The deuteron is a proton-neutron bound state and it is the only stable particle which contains two nucleons. The deuteron has spin-1 and one of the forces that holds these two nucleons together is the tensor force [1,2]. Calculations show that the magnetic dipole of the nucleons cannot explain the tensor force, because it is too weak and because its sign is opposed to the measured sign of the deuteron’s tensor force.

A Yukawa force cannot explain the effect. Indeed, the is a spinless particle. Therefore, the laws of angular momentum addition prove that it cannot couple two spin-1/2 particles with the deuteron’s D-component. Furthermore, the is made of a quark-antiquark pair, whose radius is not much smaller than that of the proton, whereas a Yukawa particle is an elementary pointlike particle.

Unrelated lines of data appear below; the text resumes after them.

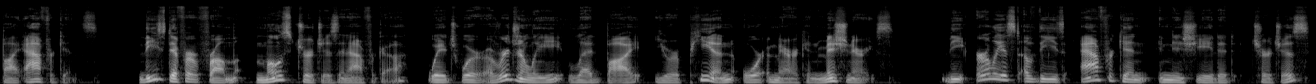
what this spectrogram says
by Africans. These differ from most churches in Africa which were originally led by European or American missionaries. The earliest of these African initiated churches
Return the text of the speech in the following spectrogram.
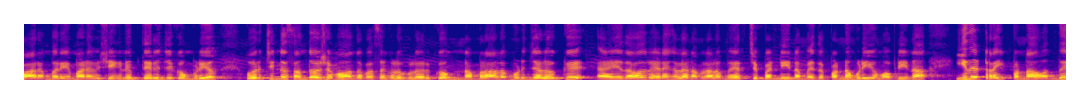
பாரம்பரியமான விஷயங்களையும் தெரிஞ்சுக்க முடியும். ஒரு சின்ன சந்தோஷமும் அந்த பசங்களுக்குள்ள இருக்கும். நம்மளால் முடிஞ்ச அளவுக்கு ஏதாவது ஒரு இடங்களில் நம்மளால் முயற்சி பண்ணி நம்ம இதை பண்ண முடியும் அப்படின்னா இதை ட்ரை பண்ணால் வந்து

Research topic 1: Explain the tensor force in the deuteron.

References:

[1] J. Schwinger, On the neutron-proton interaction, Phys. Rev. 55, 235 (1939).

[2] S. S. M. Wong,  Introductory Nuclear Physics (Wiley, New York, 1998). Pp. 68-71.